By Zeus, I declare this holiday Botsgiving!
Although bots have long been a menace to digital media (remember click fraud?), bot fever has been spreading like wildfire across the industry this year, probably in response to some dire statistics. The latest, from Integral Ad Science, suggests 14% of all impressions out there are fraudulent, and the company admits the number may be conservative. Estimates of wasted spend vary, but it’s definitely billions of dollars yearly.
But aren’t you curious about how bots accomplish this feat? After all, as ops pros, we’re always concerned with “how the sausage is made” – so how do bots go about their menacing ways?
Through a blog post and video, Spider.io CEO Douglas de Jager (who has been ringing the bell on bots for years) invites us into the lair of Zeus, an “infamous” bot rootkit that was publicly leaked in 2011, enabling every Joe Troll out there to start up a bot factory in the comfort of their home. (It seems a lot of these homes are in Eastern Europe…) In a previous blog picked up by Wired UK, de Jager offers a comprehensive history of Zeus and suggests that for the low price of $600, you too could be a bot lord – “and you don’t need to know the first thing about coding,” de Jaeger notes.
Cybercrime has much lower overhead than drug manufacturing and distribution – if only Walter White had taught computer science instead of chemistry (though somehow an alter ego named “Turing” sounds less threatening than “Heisenberg”) – as well as little risk of capture. Who’s going to punish you? As noted at a recent Integral event, the lack of regulatory action in this area leaves most players helpless.
But can it really be that easy to set up and execute? That’s where this somber, silent video comes in (you could throw on “Carmina Burana” in the background to highlight the tension). It’s a behind the scenes look at what controlling a bot is like, complete with dashboard.
There are a few striking parts here – first, (some) bots are borrowing the browsers of real people and taking advantage of “earned” cookies. These bots are running on hidden browser windows, unbeknownst to the real user. (Other bots go about collecting high value cookies.) Second, Spider.io injects its “GhostVisitor” protocol, which commands the bot to act like a human – similar programs will fool viewability metrics and record completed video views.
With little to no regulatory recourse, the name of the game here is prevention. There are a variety of bot-fighting solutions out there, but many rely on blacklisting URLs, which is a rather blunt tool for approaching such a nuanced problem. The video above certainly points to real-time detection as the most viable path – as described in a previous piece, these are technologies that can weed out bots and deny them impressions at the moment of transaction.
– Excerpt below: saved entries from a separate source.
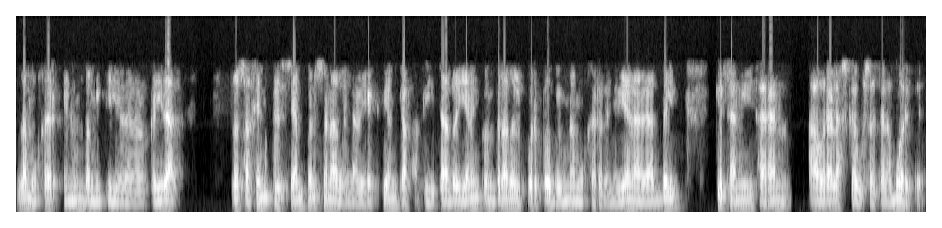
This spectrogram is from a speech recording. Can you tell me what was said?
la mujer en un domicilio de la localidad. Los agentes se han personado en la dirección que ha facilitado y han encontrado el cuerpo de una mujer de mediana edad del que se analizarán ahora las causas de la muerte.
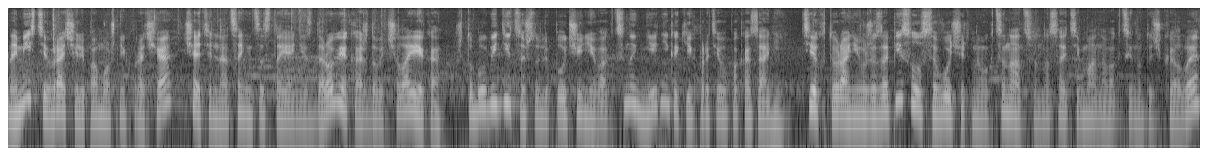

We believe there’s a huge opportunity here for premium publishers (ones for whom the majority of traffic is actual users) to build deeper relationships with advertisers and drive revenue to a variety of products (i.e., private exchanges and programmatic direct). Read more here.